Optimism amongst agricultural businesses is up six percent reaching a net balance of 42 percent, the highest since the survey started in 2012. This has resulted in more farming businesses expecting to invest further in their businesses – a net balance of 36 percent, up from six percent.

Non-agricultural rural businesses have also become more positive about business investments, with a net balance of 46 percent expecting higher investment in the next 12 months – again the highest level recorded by the REI.

Almost 40 percent of the non-agricultural rural businesses surveyed reported higher sales over the past six months and 58 percent expect sales growth next year, which is fantastic news.

The knock-on is that employment in the countryside is set to rise, with farming businesses expecting to take on more staff in the next 12 months – echoed by the responses from non-agricultural businesses.

However, the general election next year will have a major bearing on whether confidence remains high and how fast the rural economy can be driven forward.

The CLA will be lobbying for a government that can deliver a proactive approach to the countryside and one that recognises the importance of rural-based businesses and their potential for creating jobs and prosperity.

We need Norfolk’s rural communities and businesses to be protected from the increase in extreme weather events – the tidal surge and subsequent floods of December 2013 remain a painful memory.
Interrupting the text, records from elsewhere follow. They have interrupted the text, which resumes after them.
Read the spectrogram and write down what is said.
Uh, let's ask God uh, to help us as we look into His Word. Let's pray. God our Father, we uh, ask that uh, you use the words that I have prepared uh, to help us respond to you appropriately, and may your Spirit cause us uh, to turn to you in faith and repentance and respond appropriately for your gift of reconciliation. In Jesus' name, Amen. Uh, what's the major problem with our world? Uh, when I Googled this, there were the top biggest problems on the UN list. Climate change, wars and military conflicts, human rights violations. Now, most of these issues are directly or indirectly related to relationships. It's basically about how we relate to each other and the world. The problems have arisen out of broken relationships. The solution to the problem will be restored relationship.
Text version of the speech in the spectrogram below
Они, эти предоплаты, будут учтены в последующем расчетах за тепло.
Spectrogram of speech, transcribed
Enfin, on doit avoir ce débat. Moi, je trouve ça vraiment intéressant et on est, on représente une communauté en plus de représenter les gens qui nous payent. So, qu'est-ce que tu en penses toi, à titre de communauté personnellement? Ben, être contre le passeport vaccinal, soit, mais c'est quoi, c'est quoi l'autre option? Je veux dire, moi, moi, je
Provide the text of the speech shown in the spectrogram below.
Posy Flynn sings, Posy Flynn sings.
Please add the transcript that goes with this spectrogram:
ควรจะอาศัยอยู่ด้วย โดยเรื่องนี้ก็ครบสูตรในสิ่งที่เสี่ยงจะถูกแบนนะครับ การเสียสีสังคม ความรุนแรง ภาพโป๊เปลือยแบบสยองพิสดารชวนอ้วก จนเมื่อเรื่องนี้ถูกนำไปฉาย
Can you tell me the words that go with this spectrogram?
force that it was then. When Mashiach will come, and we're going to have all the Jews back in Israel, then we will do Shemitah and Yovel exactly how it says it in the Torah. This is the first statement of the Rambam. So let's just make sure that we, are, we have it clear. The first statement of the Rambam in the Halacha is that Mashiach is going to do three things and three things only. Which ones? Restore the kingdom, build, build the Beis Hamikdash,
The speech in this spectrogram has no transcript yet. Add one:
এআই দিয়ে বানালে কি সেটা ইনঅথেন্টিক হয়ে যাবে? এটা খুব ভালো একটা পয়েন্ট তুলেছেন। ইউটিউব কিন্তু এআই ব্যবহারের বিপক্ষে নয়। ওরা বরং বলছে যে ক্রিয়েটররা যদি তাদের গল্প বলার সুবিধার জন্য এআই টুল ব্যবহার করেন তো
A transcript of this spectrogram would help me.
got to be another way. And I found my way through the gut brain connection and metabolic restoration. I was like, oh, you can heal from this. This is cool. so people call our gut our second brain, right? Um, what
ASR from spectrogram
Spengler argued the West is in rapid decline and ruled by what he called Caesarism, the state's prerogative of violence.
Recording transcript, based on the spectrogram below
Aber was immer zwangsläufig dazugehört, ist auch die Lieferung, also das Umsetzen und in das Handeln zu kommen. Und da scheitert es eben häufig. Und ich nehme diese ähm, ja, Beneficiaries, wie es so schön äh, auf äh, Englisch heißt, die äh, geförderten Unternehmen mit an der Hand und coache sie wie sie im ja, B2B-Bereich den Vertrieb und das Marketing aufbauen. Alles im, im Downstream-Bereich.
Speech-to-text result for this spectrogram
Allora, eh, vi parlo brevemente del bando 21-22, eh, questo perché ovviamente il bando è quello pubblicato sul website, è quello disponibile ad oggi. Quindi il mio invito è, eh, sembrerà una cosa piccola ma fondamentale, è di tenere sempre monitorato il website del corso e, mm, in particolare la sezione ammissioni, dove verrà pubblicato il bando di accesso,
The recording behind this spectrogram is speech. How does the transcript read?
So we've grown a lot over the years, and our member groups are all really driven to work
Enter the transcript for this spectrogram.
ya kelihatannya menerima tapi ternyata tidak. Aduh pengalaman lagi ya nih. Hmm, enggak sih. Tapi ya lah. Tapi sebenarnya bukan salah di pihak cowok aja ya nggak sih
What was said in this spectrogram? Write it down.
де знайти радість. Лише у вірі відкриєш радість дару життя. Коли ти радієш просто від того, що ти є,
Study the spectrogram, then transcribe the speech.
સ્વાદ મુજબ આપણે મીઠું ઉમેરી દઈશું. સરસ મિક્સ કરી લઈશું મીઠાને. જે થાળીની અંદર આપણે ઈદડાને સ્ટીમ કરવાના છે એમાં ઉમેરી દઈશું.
We need continued investment to maintain flood defences as well as an understanding of the importance of dredging our rivers.

And if rural businesses are to compete with their urban counterparts, the next government needs to create a universal service obligation of at least 10Mbps so they don’t just have access to broadband, they receive good quality broadband.